A partnership based on common interests

Indonesia – the seventh largest economy in the world and an established G20 member – is a vital partner for the EU. The close relationship is based on shared values, including democracy, human rights and pluralism, and common interests, such as environmental protection, knowledge exchange and global health. With relations that span over 30 years, the EU and Indonesia have made great progress in reducing inequalities, addressing climate change, and supporting private sector development.


& Cooperation

The EU-Indonesia Partnership and Cooperation Agreement (PCA) that came into force in May 2014, has strengthened and expanded cooperation in a wide range of policy areas, including: trade, investment and connectivity; climate change mitigation and the environment; and governance, human rights and security. A Joint Committee oversees the implementation of the PCA, which meets annually to monitor and evaluate progress of existing partnership programmes and explore future initiatives in different sectors.


With Indonesia on track to become the world’s fifth largest economy by 2030 and a high-income country by 2050, economic cooperation continues to be a cornerstone of the EU-Indonesia partnership. Negotiations for a Comprehensive Economic Partnership Agreement (CEPA) – which started in 2016 – reflect this. Once concluded, the CEPA will enhance the benefits of increased investment and increased trade in goods and services in a combined market of over 750 million people.


An estimated 1100 European companies present in Indonesia directly employ approximately 1.1 million Indonesians. The European-Indonesia Business Network (EIBN) and European Chamber of Commerce (EuroCham) are EU initiatives that partner with the Indonesian government to improve market access for EU companies in Indonesia and promote favourable foreign investment policies in the country.

EU Indonesia 4.0 | EuroCham

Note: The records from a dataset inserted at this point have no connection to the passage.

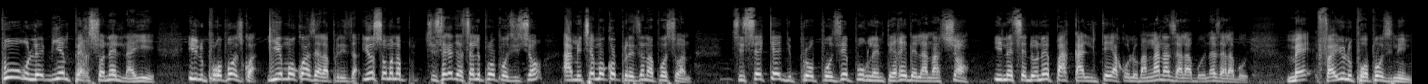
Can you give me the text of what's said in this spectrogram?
pour le bien personnel naïe. Il propose quoi? Il est à la présidence. Sais que ça les propositions, amitié président poste tu sais que de proposer pour l'intérêt de la nation. Il ne se donnait pas qualité à Kolobangana Zalaboy, Zalaboy. Mais Fayou le propose nini.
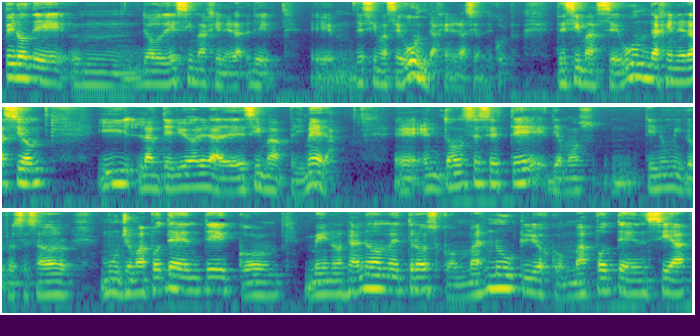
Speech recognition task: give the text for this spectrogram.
pero de, mm, décima, de eh, décima segunda generación, disculpa, décima segunda generación y la anterior era de décima primera. Eh, entonces este, digamos, tiene un microprocesador mucho más potente, con menos nanómetros, con más núcleos, con más potencia,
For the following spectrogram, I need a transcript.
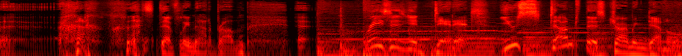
Uh, that's definitely not a problem. Uh, Reese's, you did it. You stumped this charming devil.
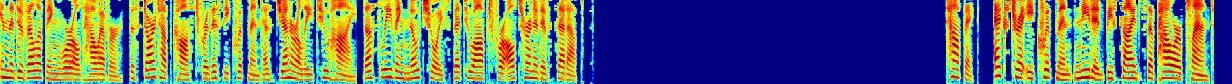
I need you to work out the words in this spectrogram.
In the developing world however, the startup cost for this equipment is generally too high, thus leaving no choice but to opt for alternative setups. Topic: Extra equipment needed besides the power plant.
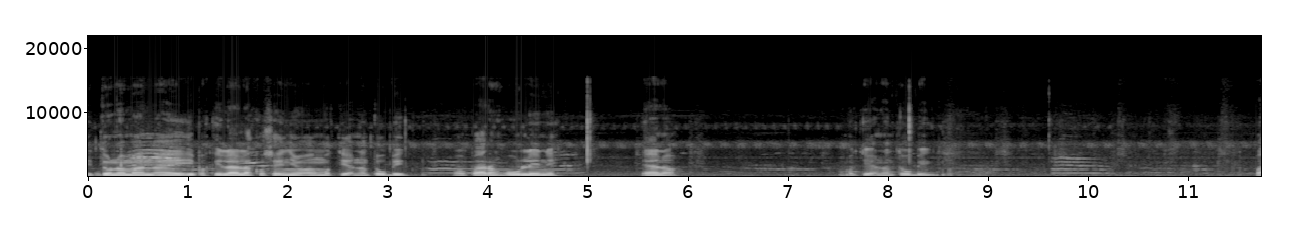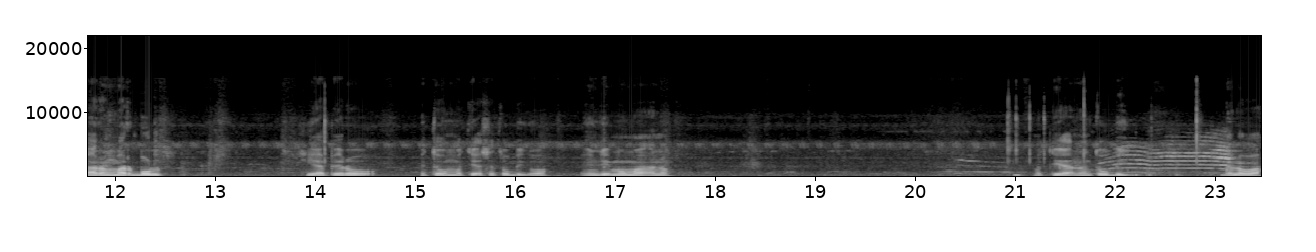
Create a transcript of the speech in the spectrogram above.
Ito naman ay ipakilala ko sa inyo ang mutya ng tubig. O parang huli ni. Yan o mutya ng tubig parang marble. Siya pero ito mutya sa tubig oh. Hindi mo maano. Mutya ng tubig. Dalawa.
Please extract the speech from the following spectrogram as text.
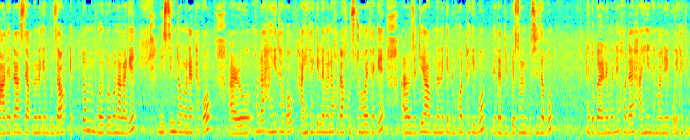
মা দেউতা আছে আপোনালোকে বুজাওক। একদম ভয় কৰিব নালাগে। নিশ্চিন্ত মনে থাকক। আৰু সদায় হাঁহি থাকক। হাঁহি থাকিলে মানে সদায় সুস্থ হৈ থাকে। আৰু যেতিয়া আপোনালোকে দুখত থাকিব তেতিয়া ডিপ্ৰেশ্যনত গুচি যাব। সেইটো কাৰণে মানে সদায় হাঁহি ধেমালিৰে কৰি থাকিব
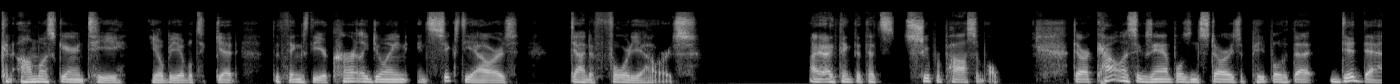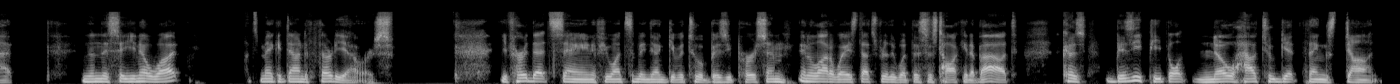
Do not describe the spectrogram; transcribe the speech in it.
can almost guarantee you'll be able to get the things that you're currently doing in 60 hours down to 40 hours. I, I think that that's super possible. There are countless examples and stories of people that did that. And then they say, you know what? Let's make it down to 30 hours. You've heard that saying, if you want something done, give it to a busy person. In a lot of ways, that's really what this is talking about because busy people know how to get things done.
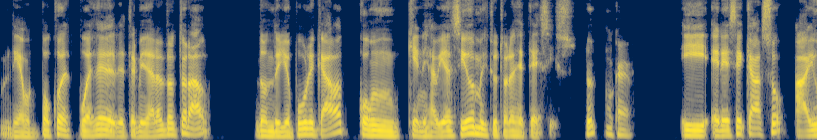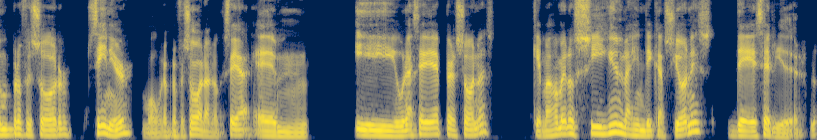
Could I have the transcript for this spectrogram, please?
digamos, poco después de, terminar el doctorado, donde yo publicaba con quienes habían sido mis tutores de tesis. ¿no? Okay. Y en ese caso hay un profesor senior, o una profesora, lo que sea, em, y una serie de personas que más o menos siguen las indicaciones de ese líder. ¿no?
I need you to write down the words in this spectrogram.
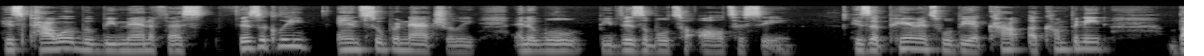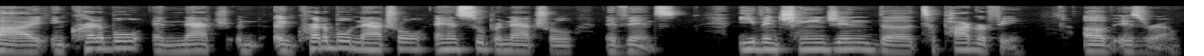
His power will be manifest physically and supernaturally, and it will be visible to all to see. His appearance will be accompanied by incredible and natural incredible natural and supernatural events, even changing the topography of Israel.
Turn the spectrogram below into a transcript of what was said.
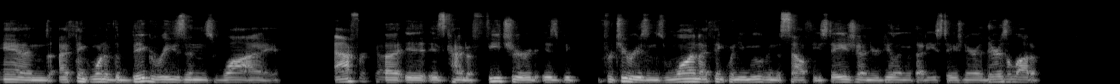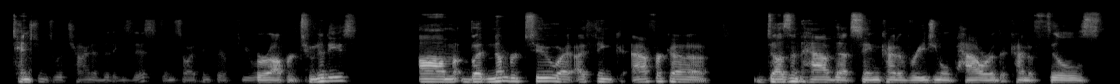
And I think one of the big reasons why Africa is, is kind of featured is be, for two reasons. One, I think when you move into Southeast Asia and you're dealing with that East Asian area, there's a lot of tensions with China that exist. And so I think there are fewer opportunities. Um, but number two, I, I, think Africa doesn't have that same kind of regional power that kind of fills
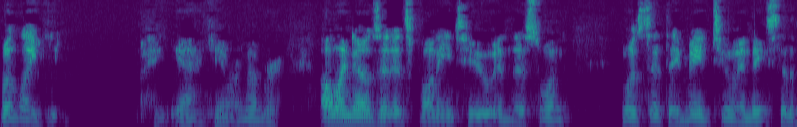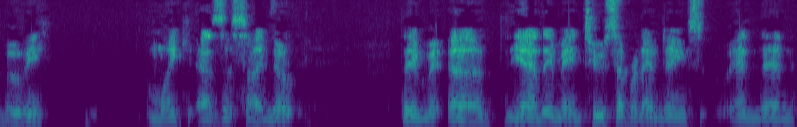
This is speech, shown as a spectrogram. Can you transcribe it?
but like yeah, I can't remember. All I know is that it's funny too in this one was that they made two endings to the movie. Like as a side note, they uh yeah, they made two separate endings and then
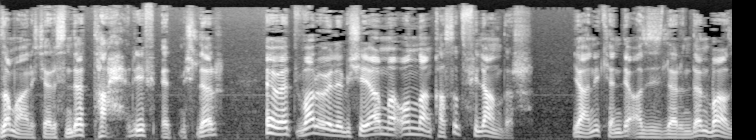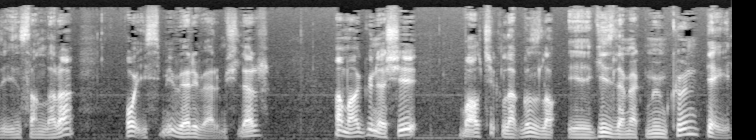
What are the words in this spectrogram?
Zaman içerisinde tahrif etmişler. Evet var öyle bir şey ama ondan kasıt filandır. Yani kendi azizlerinden bazı insanlara o ismi veri vermişler. Ama güneşi balçıkla kızla, e, gizlemek mümkün değil.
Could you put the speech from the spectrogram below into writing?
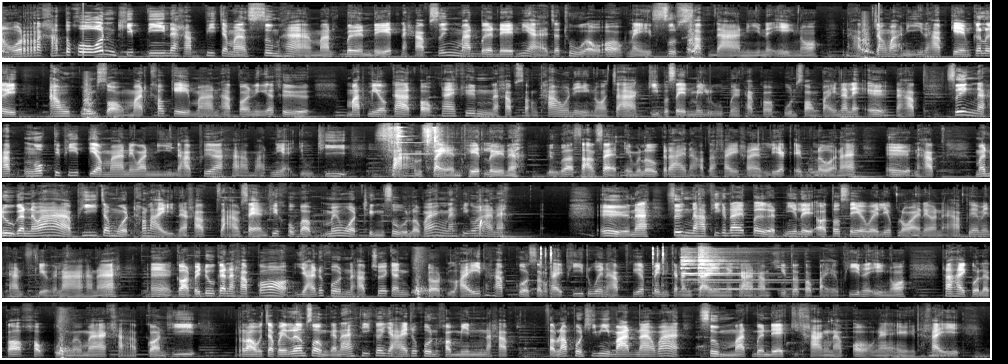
เอาละครับทุกคนคลิปนี้นะครับ พี่จะมาซุ่มหามัดเบิร์นเดทนะครับ ซึ่งมัดเบิร์นเดทเนี่ยจะถูกเอาออกในสุดสัปดาห์นี้นั่นเองเนาะนะครับจังหวะนี้นะครับเกมก็เลย เอาคูณ 2 มัดเข้าเกมมานะครับ ตอนนี้ก็คือมัดมีโอกาสออกง่ายขึ้นนะครับสเท่านั่เองเนาะจากกี่เปอร์เซ็นต์ไม่รู้นะครับก็คูณ 2 ไปนั่นแหละเออนะครับซึ่งนะครับงบที่พี่เตรียมมาในวันนี้นะครับเพื่อหามัดเนี่ยอยู่ที่ 3 0 0แสนเพชรเลยนะหรือว่า 3 0 0แสนเอเมอรัลก็ได้นะครับถ้าใครใครเรียกเอเมอรัลนะเออนะครับมาดูกันนะว่าพี่จะหมดเท่าไหร่นะครับสามแสนพี่คงแบบไม่หมดถึงศูนย์แล้วมั้งนะพี่ว่านะ เออนะ ซึ่งนะครับพี่ก็ได้เปิดนี่เลยออโต้เซลไว้เรียบร้อยแล้วนะครับ เพื่อเป็นการเสียเวลานะเออก่อนไปดูกันนะครับ ก็อยากให้ทุกคนนะครับช่วยกันกดไลค์นะครับ กด subscribe พี่ด้วยนะครับ เพื่อเป็นกำลังใจในการทำคลิปต่อๆไปของพี่นั่นเองเนาะถ้าใครกดแล้วก็ขอบคุณมากๆครับ ก่อนที่เราจะไปเริ่มส่งกันนะ พี่ก็อยากให้ทุกคนคอมเมนต์นะครับสำหรับคนที่มีมัดนะว่าสุ่มมัดเบิร์นเดสกี่ครั้งนะครับออกนะเออถ้าใคร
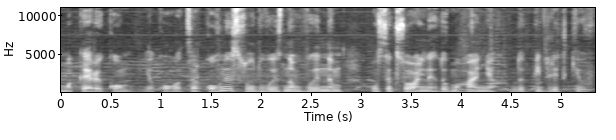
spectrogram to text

On 6 August 2019, EuroCham launched a study titled Transforming Indonesia’s Economy – Making Indonesia Industry 4.0. The work supports efforts by Indonesia’s government to achieve Industry 4.0, a term used to describe rapid advancement of industry with the help of information technology, and highlights EU Member States’ experiences. The study, which is designed to be a reference for further discussions by policy makers to achieve the goal of Indonesia Industry 4.0, provides tools and recommendations specifically relevant to Indonesia’s four priority sectors – manufacturing, automotive, pharmaceutical, and renewable energy. Data was obtained through surveys, involving not only EuroCham members, but also other stakeholders such as government representatives. Another study highlights how EuroCham contributes to the achievement of the SDGs in Indonesia.

The Government of Indonesia welcomes the positive inputs from Europe to develop regulations related to Industry 4.0. The Ministry of Industry has the same views and therefore these inputs are expected to help the development of policy frameworks.

H.E. Airlangga Hartarto
Minister of Industry,
in his keynote speech
at the study’s launch


Poverty Alleviation

In addition to increasing bilateral trade, investment and business opportunities, the EU is working together with government counterparts and civil society to alleviate poverty through sustainable economic development.

Environment and Climate Change

Mitigating the effects of climate change is an urgent priority. This work includes EU-Indonesia cooperation on the implementation of Nationally Determined Contribution (NDC) under the Paris Agreement, and sustainable forest management.

Skills Development and Knowledge Exchange

The EU supports Indonesia in building human capacity. In addition to skills development and knowledge exchange in government and civil society, EU cooperation supports higher education and the mobility of students and researchers through Erasmus+, the EU programme for education, training and youth, and the EU Research Framework Programmes, including Horizon 2020.

Sustainable Development

In pursuit of the SDGs, the EU is supporting Indonesia through thematic and regional development cooperation programmes that continue to advance green growth, climate change mitigation and human rights development, as well as capacity building and knowledge exchange in a wide range of areas.

Multilateralism, Peace and Security

The EU and Indonesia have a shared commitment to multilateralism and cooperation in international fora, including the G20, ASEAN, and the United Nations. The EU and Indonesia also cooperate on security matters through the ASEAN Regional Forum (ARF), addressing issues such as maritime security, counter-terrorism and transnational crime. As the host of the ASEAN Secretariat, Indonesia also serves as a hub for the region’s emerging political, security and economic architecture, supporting regional integration and region-to-region relations.

Disaster Preparedness and Response

Through its European Civil Protection and Humanitarian Aid Operations (ECHO), the European Union helps over 120 million victims of conflicts and disasters every year. For instance, the EU has assisted Indonesia in the aftermath of the natural disasters which struck in Lombock, Sulawesi and the Sunda Strait in 2018, and recently provided humanitarian aid to assist communities affected by the coronavirus pandemic, flooding in Kalimantan, as well as to Rohingya migrants.